All music and editing by Jubel Brosseau. Text written by Jubel Brosseau, and Karl Eckler.

Ep. No. 45 HBO’s The Last of Us, and the Terrifying Power of Love

The Last of Us series of games on Playstation did a great deal to promote serious consideration of the medium as a true narrative art form. The performances, the attention to detail in building its characters and world, and especially the writing and directing from Neil Druckmann and others gave a story that players are still discovering, and in indeed weeping over.

It’s this emotional core, among other things, which has been brilliantly transferred to the medium of television thanks to Druckmann and Chernobyl creator Craig Mazin. The HBO series eschews many of the game’s action sequences in favor of expanding the characters, the world, and the complex connection between protagonists Joel and Ellie.

Ultimately, as Druckmann and Mazin have stated, The Last of Us is a story about love. Love of all kinds, how it survives through the darkest of times, how it enriches and enlivens us, and how it may cause us to commit unthinkable acts.

For this conversation, Karl and Jubel are joined by Bryon Kozaczka of the acclaimed Twin Peaks Unwrapped and Geekonomics Podcast, and Josh Minton of the Red Room Podcast, In Our House Now, and author of the book A Skeleton Key to Twin Peaks. We thank you for joining us for our at-times emotional discussion, as we celebrate this fantastic story.

Ep. No. 44 Twin Peaks: The Return Rewatch Wrap-up

2022 was something of an experiment for Karl and Jubel, and we believe it was a resounding success. We’ve always talked about wanting to incorporate more interviews into the mix, so we did five consecutive interview episodes exploring Twin Peaks: The Return. We want to extend our heartfelt thanks to John Thorne, Rob King, John Bernardy, Lindsay Stamhuis, and Adam Stewart for their generosity, patience, and insights.

To paraphrase some version of Dale Cooper towards the end of the series, “we hope to see each and every one of them again.”

This episode is something of a wrap-up on the rewatch and discussions of the past year, and it’s particularly tangent heavy. For example, we bring up the topic of Hauntology, which we explored a bit with Adam, and then we drifted off to other things. This is due in part to the fact that while we had questions written down that we wanted to ask each other, we decided in the moment that a loose discussion would be more fun, and yield some unexpected results.

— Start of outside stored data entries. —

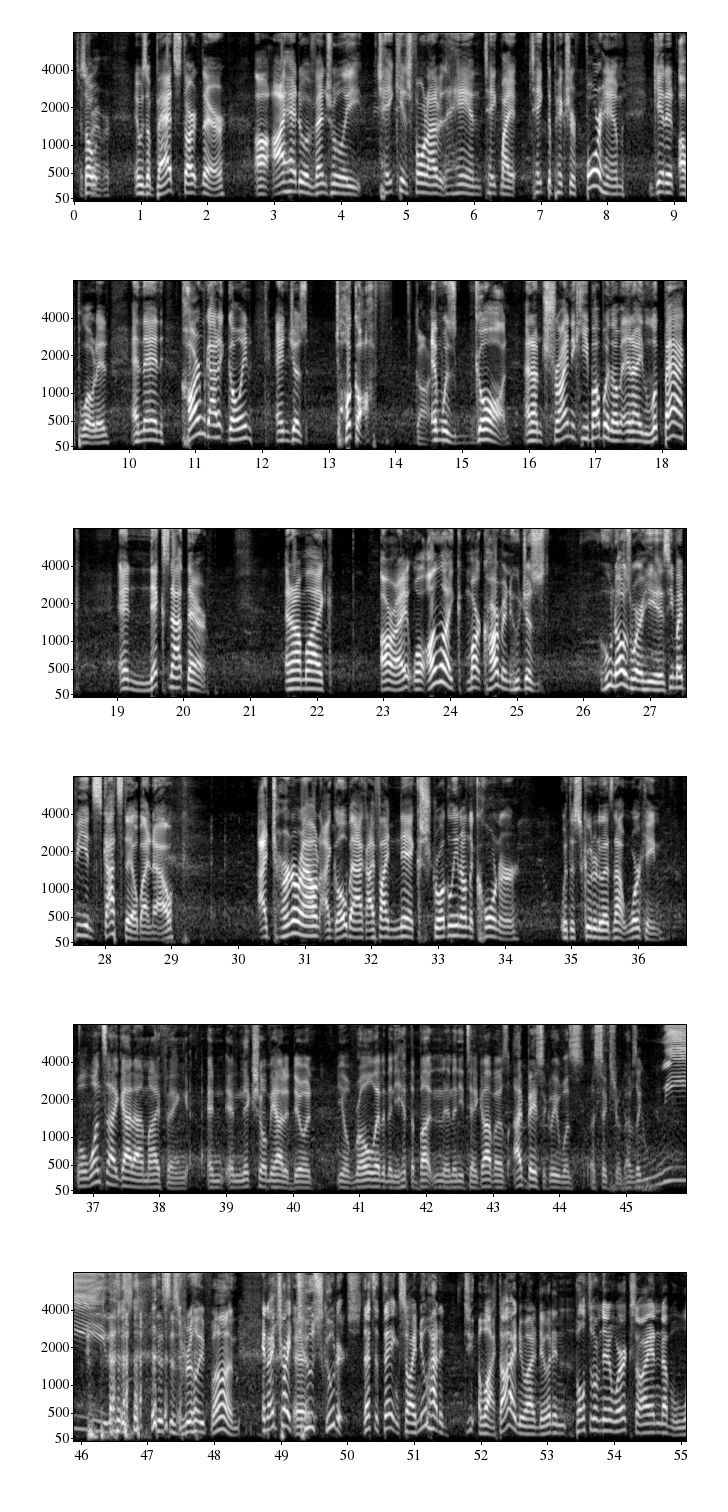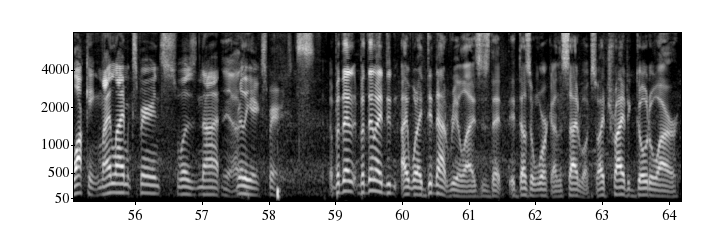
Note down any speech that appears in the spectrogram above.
so forever. it was a bad start there. Uh, I had to eventually take his phone out of his hand, take my take the picture for him, get it uploaded, and then Carm got it going and just took off Gone. and was gone. And I'm trying to keep up with him, and I look back, and Nick's not there. And I'm like, all right, well, unlike Mark Carmen, who just who knows where he is, he might be in Scottsdale by now. I turn around, I go back, I find Nick struggling on the corner with a scooter that's not working. Well, once I got on my thing, and and Nick showed me how to do it. You know, roll it, and then you hit the button, and then you take off. I was, I basically was a six-year-old. I was like, "Wee, this is this is really fun." And I tried Uh, two scooters. That's the thing. So I knew how to do. Well, I thought I knew how to do it, and both of them didn't work. So I ended up walking. My Lime experience was not Yeah. really an experience. But then, but then I didn't. I, what I did not realize is that it doesn't work on the sidewalk. So I tried to go to our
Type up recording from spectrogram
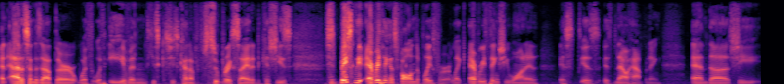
and Addison is out there with with Eve, and he's she's kind of super excited because she's she's basically everything has fallen into place for her. Like everything she wanted is is is now happening, and uh, she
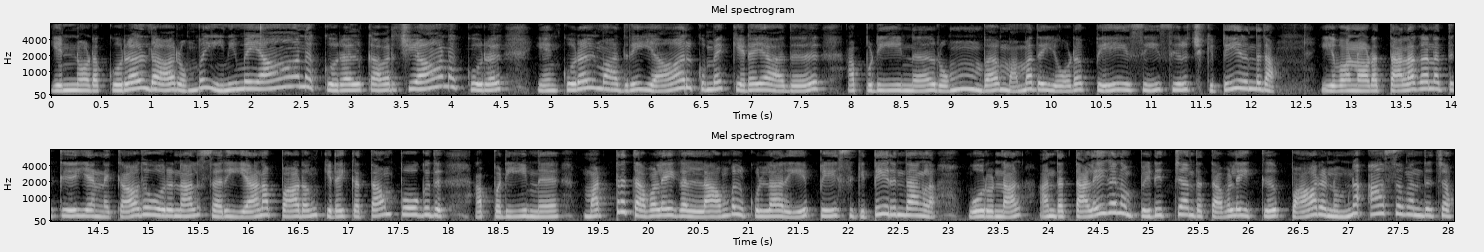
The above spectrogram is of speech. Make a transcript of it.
என்னோட குரல் தான் ரொம்ப இனிமையான குரல் கவர்ச்சியான குரல். என் குரல் மாதிரி யாருக்குமே கிடையாது. அப்படின்னு ரொம்ப மமதையோட பேசி சிரிச்சுக்கிட்டே இருந்ததாம். இவனோட தலகணத்துக்கு என்னைக்காவது ஒரு நாள் சரியான பாடம் கிடைக்கத்தான் போகுது. அப்படின்னு மற்ற தவளைகள்லாம் அவங்களுக்குள்ளாரையே பேசிக்கிட்டே இருந்தாங்களாம். ஒரு நாள் அந்த தலைகணம் பிடிச்ச அந்த தவளைக்கு பாடணும்னு ஆசை வந்துச்சான்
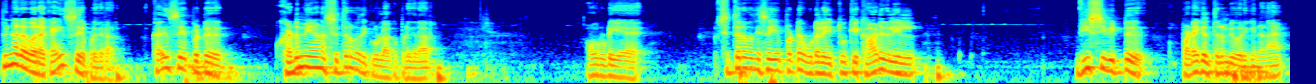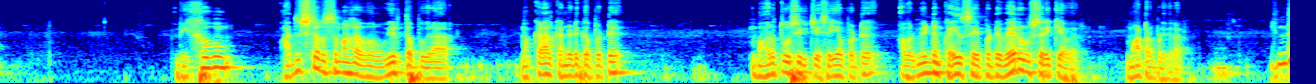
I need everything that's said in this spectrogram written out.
பின்னர் அவர் கைது செய்யப்படுகிறார். கைது செய்யப்பட்டு கடுமையான சித்திரவதைக்கு உள்ளாக்கப்படுகிறார். அவருடைய சித்திரவதை செய்யப்பட்ட உடலை தூக்கி காடுகளில் வீசிவிட்டு படைகள் திரும்பி வருகின்றன. மிகவும் அதிர்ஷ்டவசமாக அவர் உயிர் தப்புகிறார். மக்களால் கண்டெடுக்கப்பட்டு மருத்துவ சிகிச்சை செய்யப்பட்டு அவர் மீண்டும் கைது செய்யப்பட்டு வேறொரு சிறைக்கு அவர் மாற்றப்படுகிறார். இந்த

The other reason was that Jubel was in the midst of a really gnarly head cold, so keeping himself on track was an exercise in futility. Our hope is that the magic of editing has at least made the conversation listenable!

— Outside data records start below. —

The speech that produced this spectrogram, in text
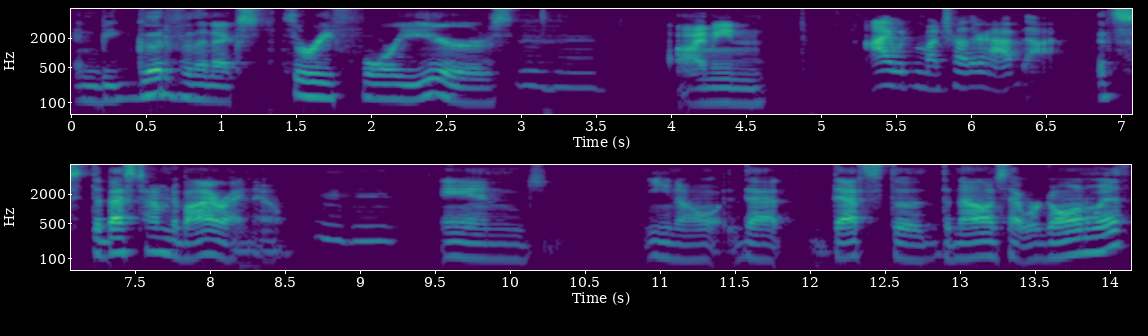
and be good for the next three, four years, Mm-hmm. I mean, I would much rather have that. it's the best time to buy right now. Mm-hmm. and you know that that's the the knowledge that we're going with.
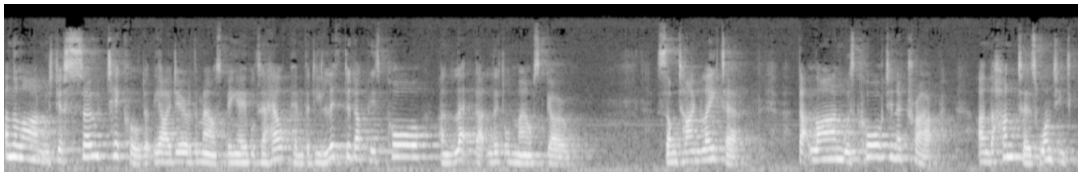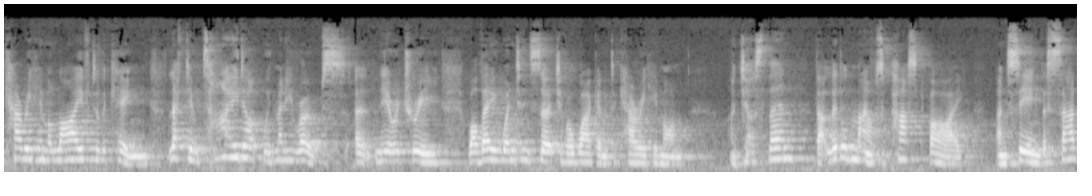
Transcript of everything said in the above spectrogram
And the lion was just so tickled at the idea of the mouse being able to help him that he lifted up his paw and let that little mouse go. Some time later, that lion was caught in a trap and the hunters, wanting to carry him alive to the king, left him tied up with many ropes uh, near a tree while they went in search of a wagon to carry him on. And just then, that little mouse passed by and, seeing the sad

Counter Esperanto Podcast: Tangents About Twin Peaks: The Return Part 5

This episode marks the last in a series of five episodes following our re-watch of Twin Peaks: The Return, which feature guests each of whom bring a unique and thorough perspective to the puzzling, beautiful, haunting, heartbreaking, harrowing and frustrating text that is Twin Peaks. Karl and I would love to offer our deepest thanks to John Thorne, Rob King, John Bernardy, Lindsay Stamhuis, and of course, this episode’s guest Adam Stewart. We hope to talk to each of them again, someday soon.

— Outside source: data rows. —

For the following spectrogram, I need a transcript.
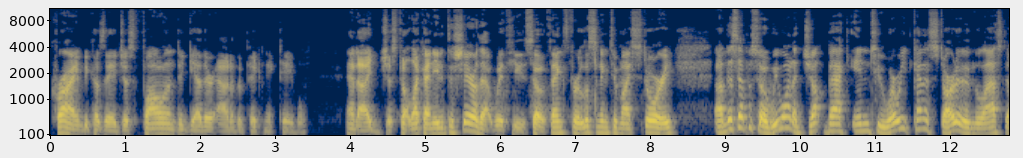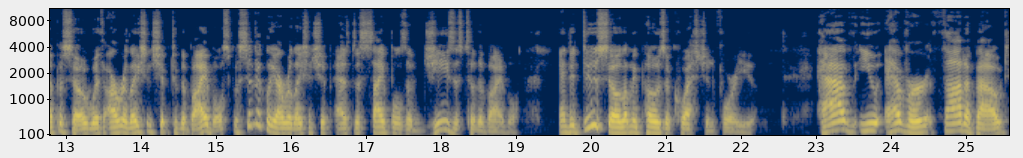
crying because they had just fallen together out of the picnic table. And I just felt like I needed to share that with you. So thanks for listening to my story. On this episode, we want to jump back into where we kind of started in the last episode with our relationship to the Bible, specifically our relationship as disciples of Jesus to the Bible. And to do so, let me pose a question for you. Have you ever thought about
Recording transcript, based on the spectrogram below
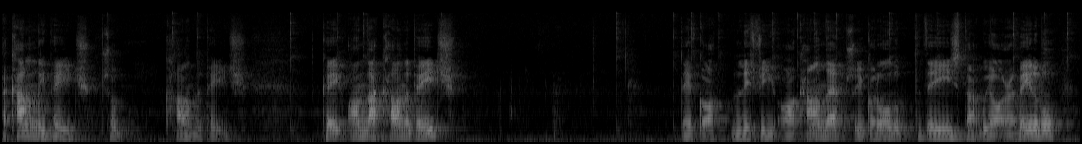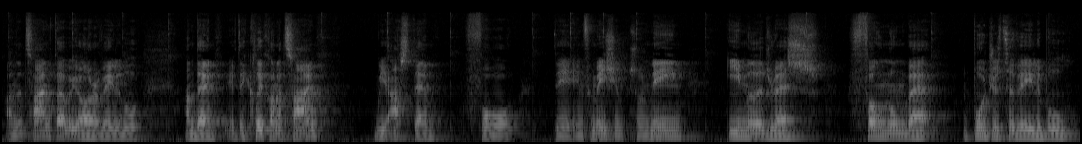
a Calendly page, so calendar page. Okay, on that calendar page, they've got literally our calendar, so you've got all the, the days that we are available and the times that we are available, and then if they click on a time, we ask them for their information. So name, email address, phone number, budget available,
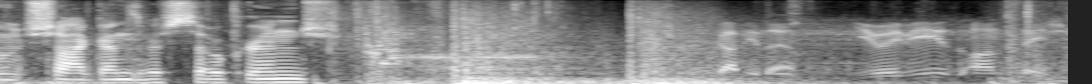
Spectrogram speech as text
Oh, shotguns are so cringe. Copy that. UAV is on station.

Our last guest in this series, Adam Stewart of Diane Podcast takes us into a broad view of Twin Peaks: the space of “post-theory” Twin Peaks. To get there, we need to talk about hauntings. We start with the classic author of ghost stories M.R. James, what made his work so special at the time, and why his work resonates now, and why it also resonates with our beloved show.

We talk about John Thorne’s new book, Ominous Whoosh and question whether Twin Peaks theory doesn’t get any better, or comprehensive, and if so, now what?

From there, things get “hauntological,” (a term coined by Jacques Derrida, and popularized in the modern era by media critics such as Mark Fisher, a podcast favorite for Diane as well as us), and we see how the past haunts the present in the real world, in the world of the show, in media at large, and how all of these realms interplay and comment on each other. 

For a deeper view, we discuss the concept of “late style” in art, and how David Lynch’s late style comes to bear as he revisited the world of Twin Peaks all these years later.